|The Rev Max Tudor
|The Rev Maxin "Max" Tudor had been the vicar of St Edwold's (one of three joined parishes) in the idyllic village of Nether Monkslip for 3 years. He was a “darkly handsome man .... tall and with a compact, muscular build" who was still the “object of much interest and strategic planning" by parishioners hoping to find him a wife. He “was a man physically at ease in the world, and his authoritative mien stood him well among the more fractious members of his congregation."
He had trained for the priesthood at Oxford after years spent in the service of the security service, MI5, to which he had been recruited while still an undergraduate at Oxford. However, after the violent death of a close friend and colleague, he felt he could not continue in MI5: "He had seen it all, witnessed too much .... So began his surrender to feeling rather than to thought" as he joined “the dwindling ranks of men and women who saw the church as an avenue of peaceful change."
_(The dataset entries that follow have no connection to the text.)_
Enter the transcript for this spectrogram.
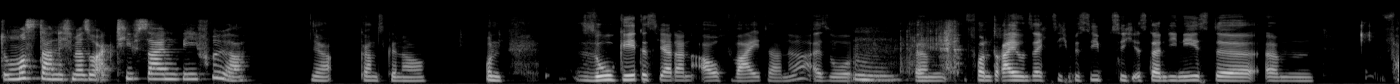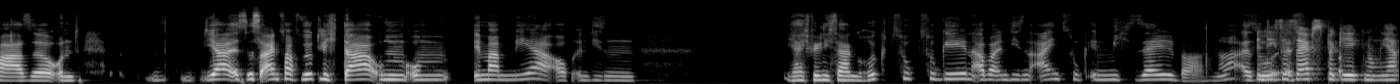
du musst da nicht mehr so aktiv sein wie früher. Ja, ganz genau. Und so geht es ja dann auch weiter. Ne? Also Mm. ähm, von 63 bis 70 ist dann die nächste ähm, Phase. Und ja, es ist einfach wirklich da, um, um immer mehr auch in diesen, ja, ich will nicht sagen Rückzug zu gehen, aber in diesen Einzug in mich selber. Ne? In Also diese es, Selbstbegegnung, ja.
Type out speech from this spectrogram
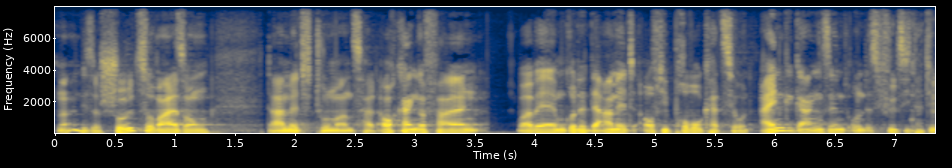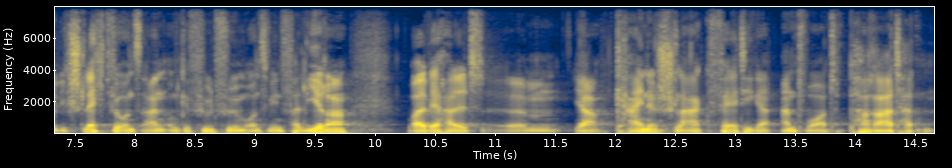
ne, diese Schuldzuweisung, damit tun wir uns halt auch keinen Gefallen, weil wir im Grunde damit auf die Provokation eingegangen sind und es fühlt sich natürlich schlecht für uns an und gefühlt fühlen wir uns wie ein Verlierer, weil wir halt ähm, ja keine schlagfertige Antwort parat hatten.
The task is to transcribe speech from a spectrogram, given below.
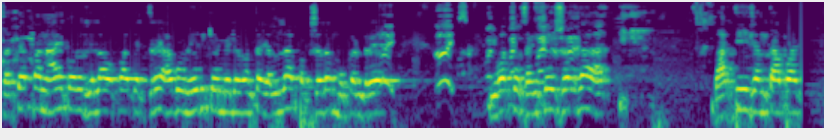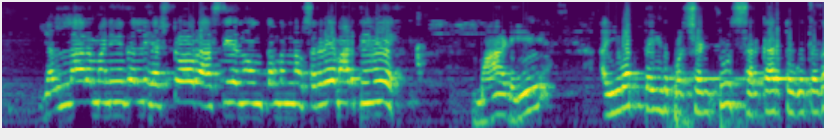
ಸತ್ಯಪ್ಪ ನಾಯಕ್ ಜಿಲ್ಲಾ ಉಪಾಧ್ಯಕ್ಷರೇ ಹಾಗೂ ವೇದಿಕೆ ಮೇಲಿರುವಂಥ ಎಲ್ಲ ಪಕ್ಷದ ಮುಖಂಡರೇ, ಇವತ್ತು ಸಂಕೇಶ್ವರದ ಭಾರತೀಯ ಜನತಾ ಪಾರ್ಟಿ ಎಲ್ಲರ ಮನೆಯಲ್ಲಿ ಎಷ್ಟೋ ಅವ್ರ ಆಸ್ತಿ ಏನು ಅಂತಂದ್ರೆ ನಾವು ಸರ್ವೆ ಮಾಡ್ತೀವಿ. ಮಾಡಿ ಐವತ್ತೈದು ಪರ್ಸೆಂಟು ಸರ್ಕಾರ ತಗೋತದ,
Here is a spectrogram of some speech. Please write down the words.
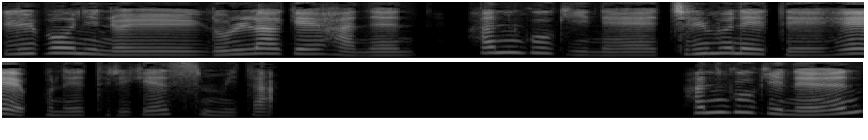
일본인을 놀라게 하는 한국인의 질문에 대해 보내드리겠습니다. 한국인은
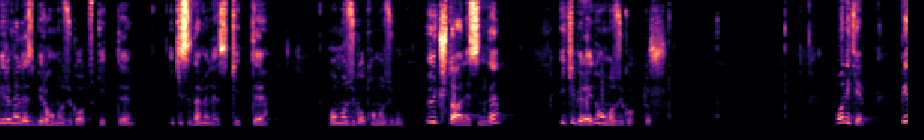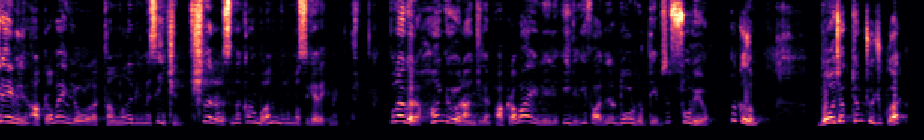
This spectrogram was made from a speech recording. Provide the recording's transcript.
Biri melez, biri homozigot. Gitti. İkisi de melez. Gitti. Homozigot, homozigot. Üç tanesinde iki birey de homozigottur. 12. Bir evliliğin akraba evliliği olarak tanımlanabilmesi için kişiler arasında kan bağının bulunması gerekmektedir. Buna göre hangi öğrencilerin akraba evliliği ile ilgili ifadeler doğrudur diye bize soruyor. Bakalım. Doğacak tüm çocuklar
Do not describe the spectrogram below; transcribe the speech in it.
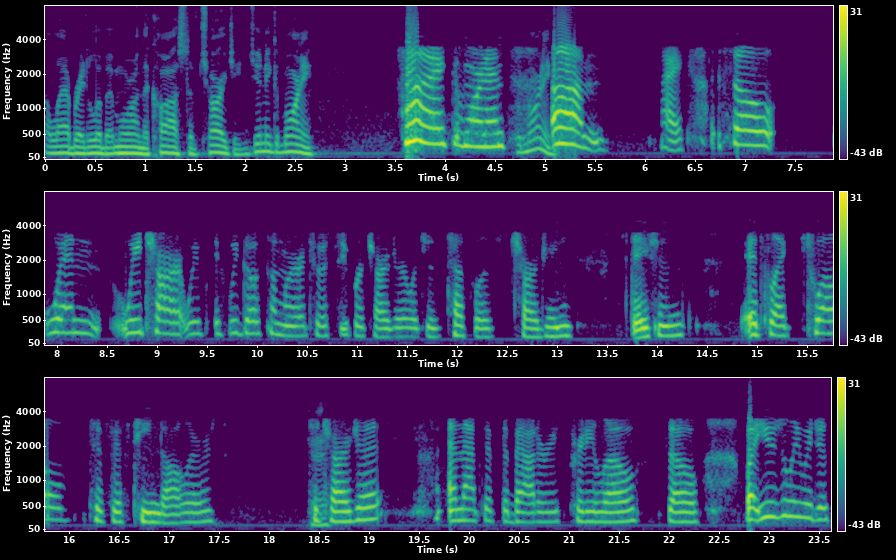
elaborate a little bit more on the cost of charging. Jenny, good morning. Hi, good morning. Good morning. Um, hi. So when we charge, we if we go somewhere to a supercharger, which is Tesla's charging stations, it's like twelve to fifteen dollars to Okay. charge it, and that's if the battery's pretty low. So, but usually we just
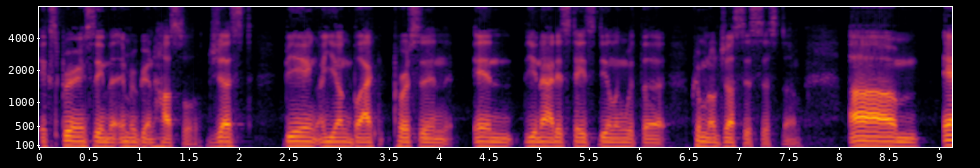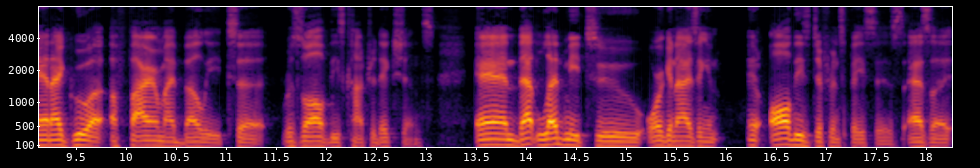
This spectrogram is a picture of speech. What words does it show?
experiencing the immigrant hustle, just being a young black person in the United States dealing with the criminal justice system. Um, and I grew a, a, fire in my belly to resolve these contradictions. And that led me to organizing in, in all these different spaces. As a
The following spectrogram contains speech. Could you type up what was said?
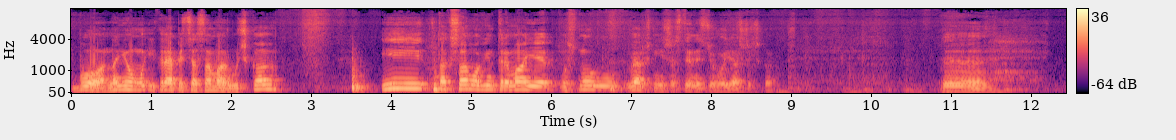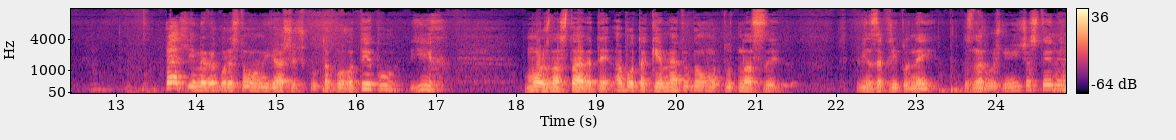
бо на ньому і крепиться сама ручка, і так само він тримає основу верхньої частини цього ящичка. Е, Петлі ми використовуємо ящичку такого типу. Їх можна ставити або таким методом. От тут у нас е, він закріплений з наружньої частини,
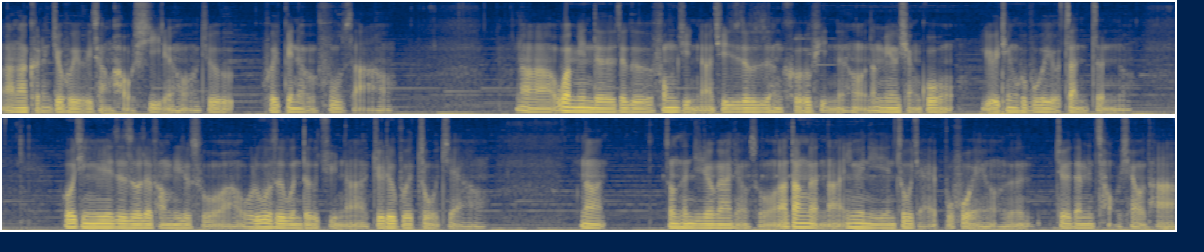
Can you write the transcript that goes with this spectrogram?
啊，那可能就会有一场好戏了，哈，就会变得很复杂，哈。那外面的这个风景啊，其实都是很和平的，哈。那没有想过有一天会不会有战争呢？”郭清月这时候在旁边就说：“啊，我如果是文德军啊，绝对不会作假。”那。中山靖就跟他讲说：“啊，当然啦，因为你连作假也不会哦，就在那边嘲笑他。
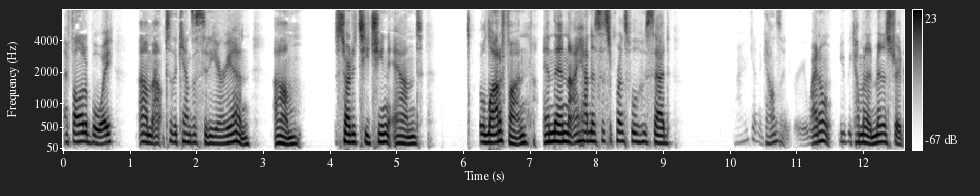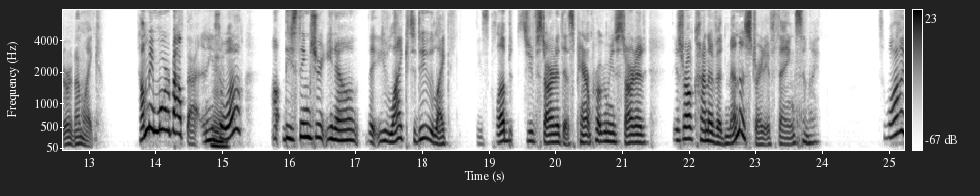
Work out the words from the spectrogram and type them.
I followed a boy um, out to the Kansas City area and um, started teaching, and a lot of fun. And then I had an assistant principal who said, "Why are you getting a counseling degree? Why don't you become an administrator?" And I'm like, "Tell me more about that." And he said, Hmm. "Well, uh, these things you're you know that you like to do, like these clubs you've started, this parent program you've started." these are all kind of administrative things. And I said, well, I,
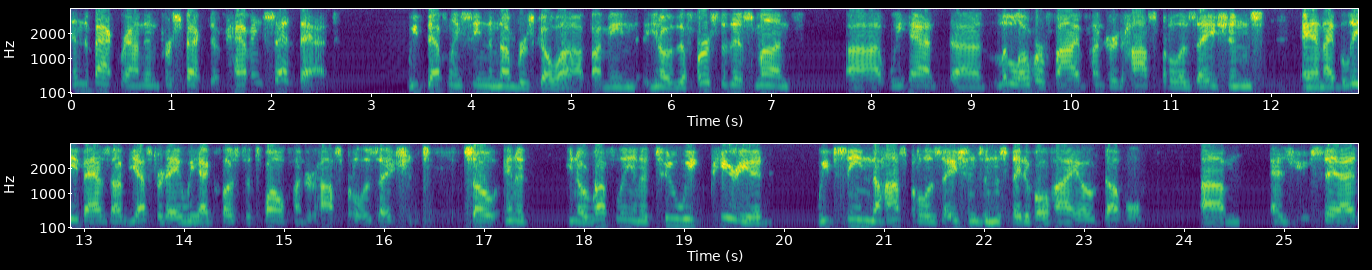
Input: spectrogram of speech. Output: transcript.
in the background in perspective. Having said that, we've definitely seen the numbers go up. I mean, you know, the first of this month uh, we had a uh, little over 500 hospitalizations, and I believe as of yesterday we had close to 1,200 hospitalizations. So in a you know roughly in a two week period we've seen the hospitalizations in the state of Ohio double. Um, as you said,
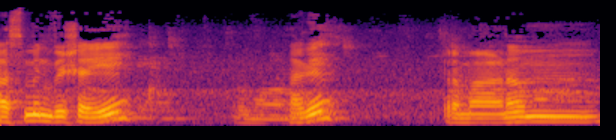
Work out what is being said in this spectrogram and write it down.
अस्मिन विषय आगे, प्रमाणम।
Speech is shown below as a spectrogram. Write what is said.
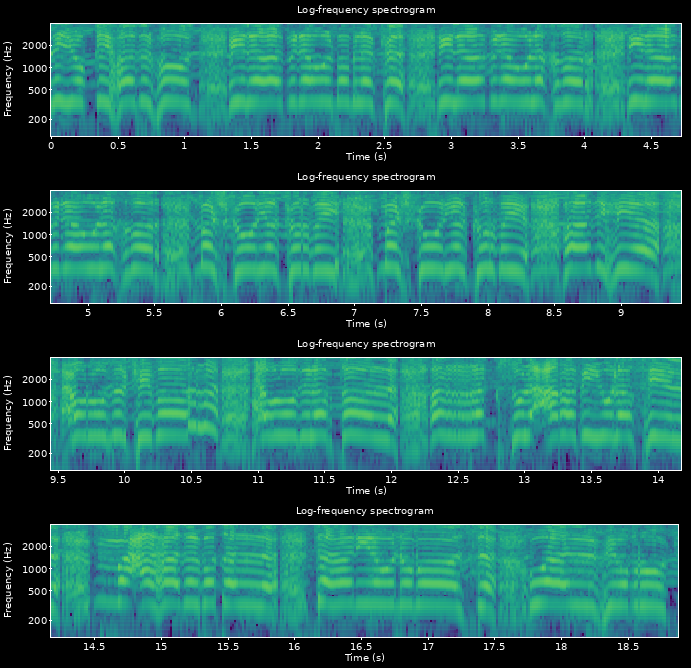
ليبقي هذا الفوز إلى أبناء المملكة إلى أبناء الأخضر إلى أبناء الأخضر. مشكور يا الكربي مشكور يا الكربي. هذه هي عروض الكبار عروض الأبطال. الرقص العربي الأصيل مع هذا البطل تهانينا والنماس. والف مبروك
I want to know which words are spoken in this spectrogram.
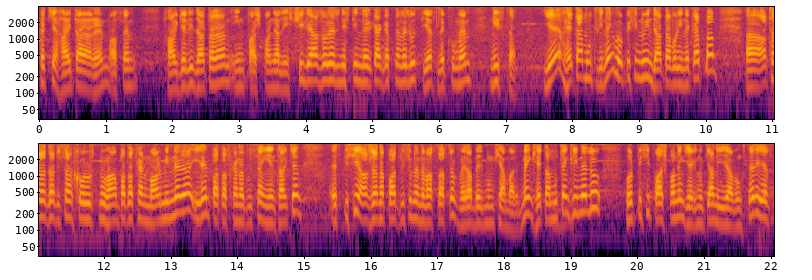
պետք է հայտարարեմ ասեմ հարգելի դատարան իմ պաշտպանյալը ինձ չի լիազորել նիստին ներկա գտնվելուց ես լքում եմ նիստը եւ հետամուտ լինենք, որպեսզի նույն դատավորի նկատմամբ արդարադատության խորհուրդն ու համապատասխան մարմինները իրեն պատասխանատվության ենթարկեն այսպիսի արժանապատվությունը նվաստացնող վերաբերմունքի համար։ Մենք հետամուտ ենք լինելու, որպեսզի պաշտպանենք Եղնուկյանի իրավունքները եւ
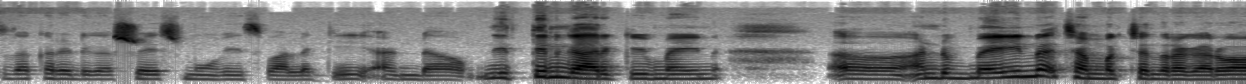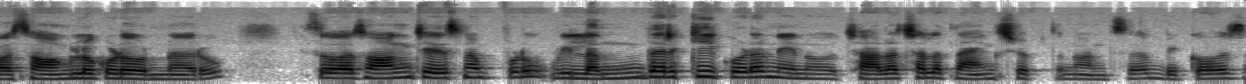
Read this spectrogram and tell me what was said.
సుధాకర్ రెడ్డి గారు శ్రేష్ మూవీస్ వాళ్ళకి అండ్ నితిన్ గారికి main and main Chammak Chandra గారు ఆ సాంగ్లో కూడా ఉన్నారు. సో ఆ సాంగ్ చేసినప్పుడు వీళ్ళందరికీ కూడా నేను చాలా చాలా థ్యాంక్స్ చెప్తున్నాను సార్. బికాజ్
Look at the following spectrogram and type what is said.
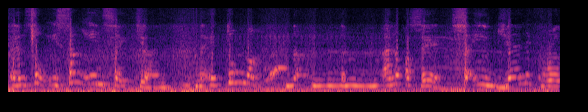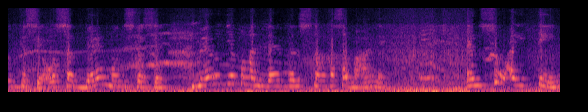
And so, isang insight yan na itong, na, na, na, ano kasi, sa angelic world kasi, o sa demons kasi, meron yung mga levels ng kasamaan eh. And so, I think,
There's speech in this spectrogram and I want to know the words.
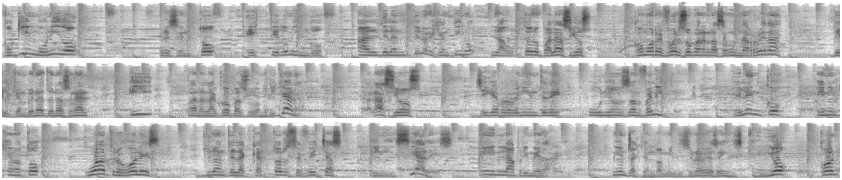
Coquimbo Unido presentó este domingo al delantero argentino Lautaro Palacios como refuerzo para la segunda rueda del Campeonato Nacional y para la Copa Sudamericana. Palacios llega proveniente de Unión San Felipe, elenco en el que anotó cuatro goles durante las 14 fechas iniciales en la primera vez, mientras que en 2019 se inscribió con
He has a quick understanding of people and their motives and is a shrewd observer, so becomes what a friendly police officer calls, “a regular Miss Marple in Holy Orders".
Wicked Autumn (2011)
Other characters include Mrs Hoosier, who was “at best an indifferent housekeeper .... a fact to which Max had long become resigned .... With bovine cunning, she would attempt to hide the evidence of the latest catastrophe the broken crockery, the missing drawer handle."
There's also an unpublished author, Frank Cuthbert, who “was offering an unwary public his self-published book a long, wrangling, crackpot pamphlet really on the history of the region, spliced with dubious, hand drawn maps of local walks that, if followed closely could land the user miles from civilisation."
Then there is Constable Musteile who was “ramrod straight, unyielding, and imaginative. Profoundly stupid, in fact. A man who followed the rules, and asked no questions as to whether each rule really applied in every situation."
There are lots more such characters that emerge more as caricatures than as real people, although the author can write with real humour. Indeed even the figurine of a shepherdess is amusingly described as “made of plaster of Paris and amateurishly painted, the shepherdess's hectic expression suggesting a facelift operation gone wrong, the receipt of a telegram containing bad news, or the irretrievable loss of her flock."
The story unfolds in an unexciting sort of way and the final arrest of the murderer, followed by pages of explanatory material is less dramatic than you might suppose. It is intended as the first of a series of books so perhaps the character of Max Tudor will develop.
|The cover is arresting, but you can't help wondering what the artist who produced the original picture thought of the jacket designer who hid its most interestng part under the author's name.|